From now on, the perceived object will, in its good qualities, also be attacked, so the good internal object will be in danger of annihilation and loss. This state of "depressive anxiety" at the first loss of an object is the template for all further loss; as such it is a most powerful stimulus either for psychic growth or defence. The ego will always be unfulfilled by any actual object, whether by frustration, inconstancy, frailty or unappeasable anxiety. The psyche reacts to this state of perturbance either with thinking and internal dialogue or with action and narcissistic idealization. (128-129)

The turning upside-down of the world (something that both Bela Grunberger and Janine Chasseguet-Smirgel are credited with discussing) results in the idealization of some sort of turned-over object (they take shit, in a "faecalized universe"). Like something that might have the form of an annihilated wish, this object seems to be somewhat like the objects that fill Grunbein's "grayzone" landscapes.
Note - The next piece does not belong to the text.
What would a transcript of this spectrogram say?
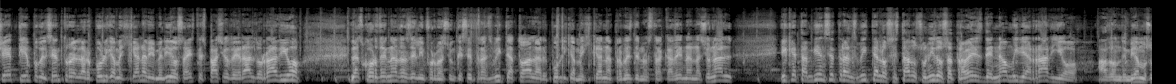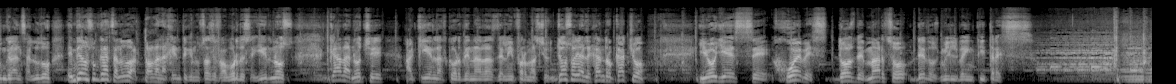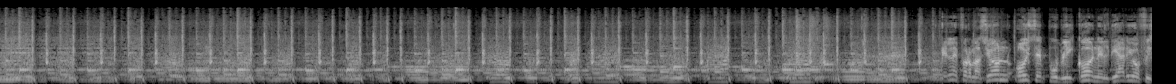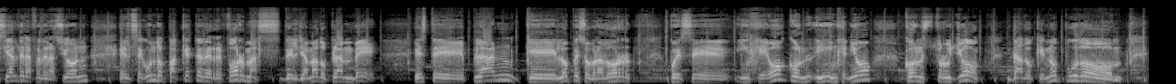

Still leaves the question of salvation...
picture: parking lot with flies as streaks of light and a painting of Mary that seems a church in its own right, Echo Park

Thursday, June 12, 2008

beatrice and choco hang out in the backyard in the evening. i feel like choco's tail is taking on a personality of its own. mark wanted a picture of the tail next to the corn, in order to size the corn, but mark, it might be the other way around. we may never know. bea and choco are key creatures in this zoo. and then there is cyrus, the rabbit, and most recently, his new rabbit friend, the colonel. i guess this is the remaining sense of backyard adventures. and i feel like floundering for words, and figuring out what more there is to say. an-i-mals, daniel would say. the Grenzhund of Grunbein's "Portrait of the Artist as a Young Border Dog," are the Grenzganger, "boundary walkers" of Schneider's Wall Jumper. Grunbein de-humanizes this fantasy figure; his dogs are written in memory of Pavlov and all of the laboratory dogs of the medical academy of the Russian armed forces. It seems that this series of poems is perhaps a light attack on the dialectic, since it seems that Grunbein rightly corrects the "Herrn/Sklaven" relationship to "master/dog." But I think what the poems also do is refigure the "frozen" past; the "Frozen dog [Eingefrorener Hund]" of the epigraphic poem, "Brought back to life [Wurde wiederbelebt]" is not alone in his thawing.